Cesarean Sections


What is a cesarean section?

A cesarean section is the delivery of a baby through a cut (incision) in the mother’s belly and uterus. It is often called a C-section. In most cases, a woman can be awake during the birth and be with her newborn soon afterward.

If you are pregnant, chances are good that you will be able to deliver your baby through the birth canal (vaginal birth). But there are cases when a C-section is needed for the safety of the mother or baby. So even if you plan on a vaginal birth, it's a good idea to learn about C-section, in case the unexpected happens.

When is a c-section needed?

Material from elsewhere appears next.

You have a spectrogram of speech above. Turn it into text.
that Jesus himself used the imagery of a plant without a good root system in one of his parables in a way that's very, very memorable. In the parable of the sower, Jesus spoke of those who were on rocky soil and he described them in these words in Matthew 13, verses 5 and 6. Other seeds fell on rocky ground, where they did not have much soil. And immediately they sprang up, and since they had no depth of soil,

A C-section may be planned or unplanned. In most cases, physicians do cesarean sections because of problems that arise during labor Reasons you might need an unplanned C-section include:

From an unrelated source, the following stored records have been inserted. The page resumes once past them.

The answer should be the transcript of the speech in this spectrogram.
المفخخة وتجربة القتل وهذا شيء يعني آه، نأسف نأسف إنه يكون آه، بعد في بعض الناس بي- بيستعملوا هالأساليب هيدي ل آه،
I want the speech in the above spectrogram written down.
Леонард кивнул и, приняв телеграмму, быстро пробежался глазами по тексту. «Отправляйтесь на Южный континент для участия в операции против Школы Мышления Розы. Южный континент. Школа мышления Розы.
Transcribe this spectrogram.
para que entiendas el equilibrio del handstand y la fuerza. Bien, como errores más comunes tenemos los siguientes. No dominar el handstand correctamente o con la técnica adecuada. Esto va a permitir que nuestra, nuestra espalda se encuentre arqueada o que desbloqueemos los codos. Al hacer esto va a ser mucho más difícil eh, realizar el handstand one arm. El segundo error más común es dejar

  • Labor is slow and hard or stops completely.
  • The baby shows signs of distress, such as a very fast or slow heart rate.
  • A problem with the placenta or umbilical cord puts the baby at risk.
  • The baby is too big to be delivered vaginally.

When physicians know about a problem ahead of time, they may schedule a C-section. Reasons you might have a planned C-section include:

  • The baby is not in a head-down position close to your due date.
  • You have a problem such as heart disease that could be made worse by the stress of labor.
  • You have an infection that you could pass to the baby during a vaginal birth.
  • You are carrying more than one baby ( multiple pregnancy Click here to see more information.).
  • You had a C-section before, and you have the same problems this time or your physician thinks labor might cause your scar to tear (uterine rupture).

Tubal Ligations


What is a tubal ligation?

Tubal ligation, often referred to as “having your tubes tied,” is a surgical procedure in which a woman's fallopian tubes are blocked, tied, or cut to prevent future pregnancies.

Tubal ligation stops eggs from traveling from the ovaries into the fallopian tubes, where the egg is normally fertilized by a sperm. A tubal ligation is a permanent method of birth control. Only consider this method when you are sure that you will not want to become pregnant in the future.

Tubal ligation is not 100% effective at preventing pregnancy.There is a slight risk of becoming pregnant after tubal ligation. This happens to about 5 out of 1,000 women after 1 year. After a total of 5 years following tubal ligation, about 13 out of 1,000 women will have become pregnant.